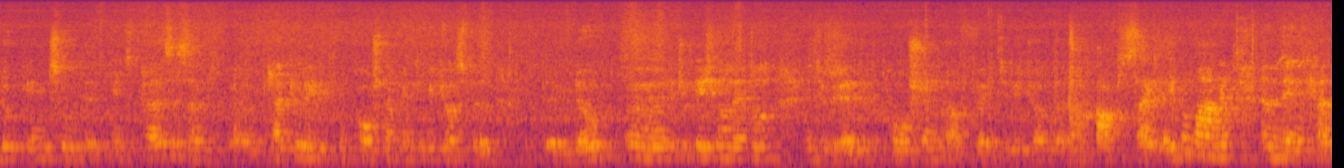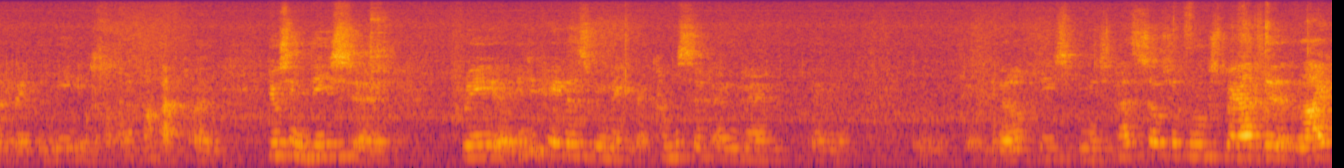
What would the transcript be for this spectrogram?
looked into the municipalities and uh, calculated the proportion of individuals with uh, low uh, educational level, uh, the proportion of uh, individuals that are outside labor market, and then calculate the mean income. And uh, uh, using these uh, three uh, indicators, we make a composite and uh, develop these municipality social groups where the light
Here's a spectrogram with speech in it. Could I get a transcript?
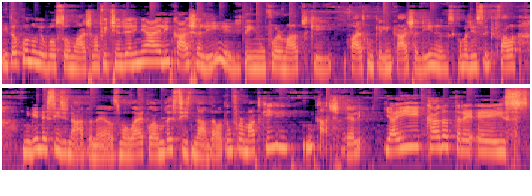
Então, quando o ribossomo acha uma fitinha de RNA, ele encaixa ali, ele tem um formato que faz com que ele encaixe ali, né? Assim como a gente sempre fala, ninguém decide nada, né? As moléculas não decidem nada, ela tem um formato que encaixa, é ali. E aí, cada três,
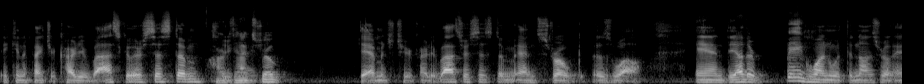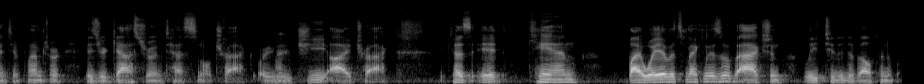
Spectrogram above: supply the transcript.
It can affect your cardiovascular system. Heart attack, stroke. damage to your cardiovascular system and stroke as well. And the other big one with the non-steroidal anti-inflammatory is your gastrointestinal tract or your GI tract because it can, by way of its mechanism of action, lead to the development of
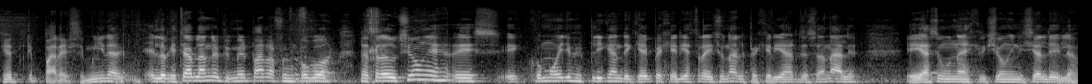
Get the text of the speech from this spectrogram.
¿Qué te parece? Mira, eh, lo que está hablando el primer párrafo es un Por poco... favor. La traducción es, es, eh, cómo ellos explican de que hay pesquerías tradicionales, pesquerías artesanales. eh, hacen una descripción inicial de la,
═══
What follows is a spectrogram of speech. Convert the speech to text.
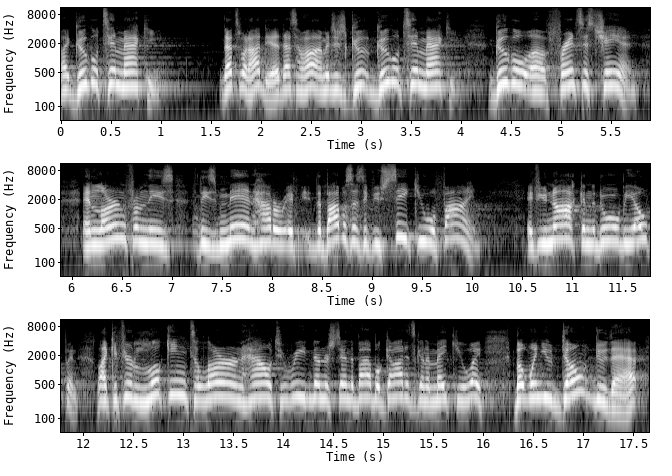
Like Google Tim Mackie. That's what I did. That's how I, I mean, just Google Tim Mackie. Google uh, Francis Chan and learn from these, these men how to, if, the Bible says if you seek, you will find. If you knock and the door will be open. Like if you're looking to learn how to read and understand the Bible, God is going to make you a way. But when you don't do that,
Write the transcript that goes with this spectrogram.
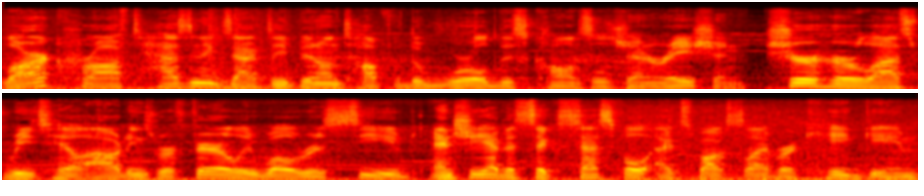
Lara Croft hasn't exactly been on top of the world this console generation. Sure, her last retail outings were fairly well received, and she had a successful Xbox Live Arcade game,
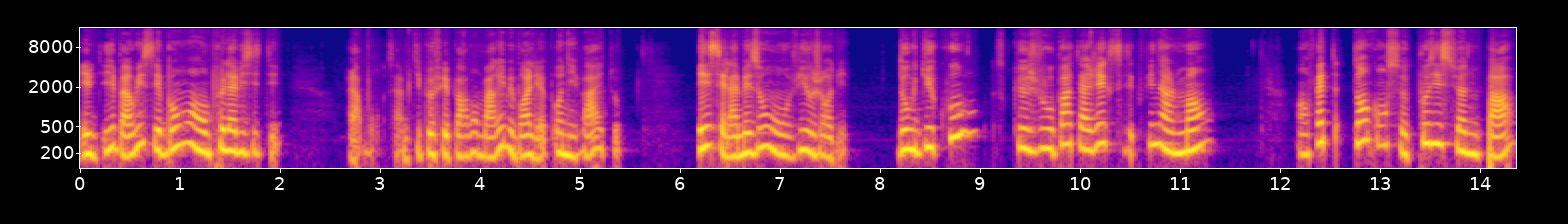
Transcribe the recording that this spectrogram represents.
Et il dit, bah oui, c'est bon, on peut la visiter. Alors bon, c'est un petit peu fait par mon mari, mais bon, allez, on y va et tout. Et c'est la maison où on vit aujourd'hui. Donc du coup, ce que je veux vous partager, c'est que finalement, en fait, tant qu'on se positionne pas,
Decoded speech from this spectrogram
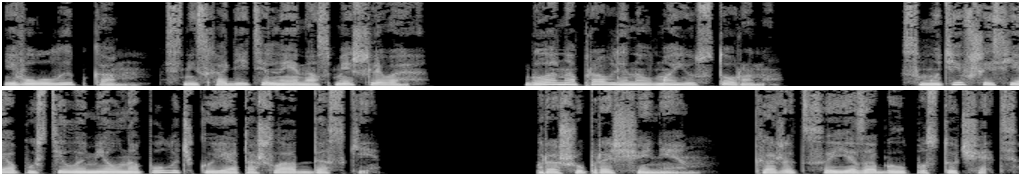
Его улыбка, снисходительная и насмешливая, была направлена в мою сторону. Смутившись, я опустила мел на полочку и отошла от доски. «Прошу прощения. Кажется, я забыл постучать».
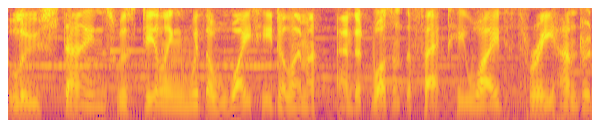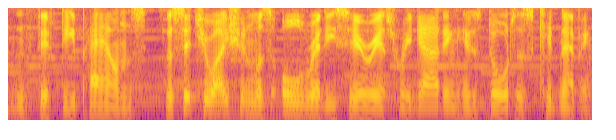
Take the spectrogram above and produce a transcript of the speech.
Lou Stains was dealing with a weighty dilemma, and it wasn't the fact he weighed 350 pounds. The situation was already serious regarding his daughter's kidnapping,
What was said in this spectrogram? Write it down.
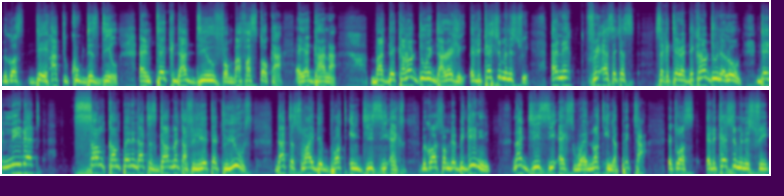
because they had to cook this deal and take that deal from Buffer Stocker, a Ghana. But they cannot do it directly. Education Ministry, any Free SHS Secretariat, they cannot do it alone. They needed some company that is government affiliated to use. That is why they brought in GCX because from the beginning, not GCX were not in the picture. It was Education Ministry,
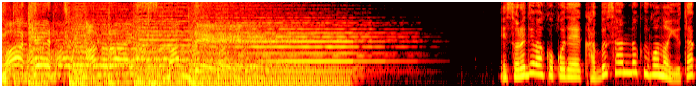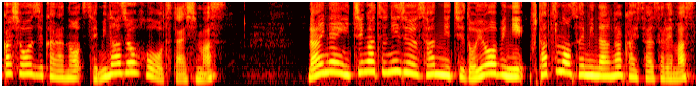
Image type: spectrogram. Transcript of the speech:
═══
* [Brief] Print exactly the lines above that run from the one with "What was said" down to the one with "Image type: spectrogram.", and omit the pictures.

* [Answer to the problem]
What was said in this spectrogram? Write it down.
because they had to cook this deal and take that deal from Buffer Stocker, a Ghana. But they cannot do it directly. Education Ministry, any Free SHS Secretariat, they cannot do it alone. They needed some company that is government affiliated to use. That is why they brought in GCX because from the beginning, not GCX were not in the picture. It was Education Ministry,
Image type: spectrogram. Transcript of the speech:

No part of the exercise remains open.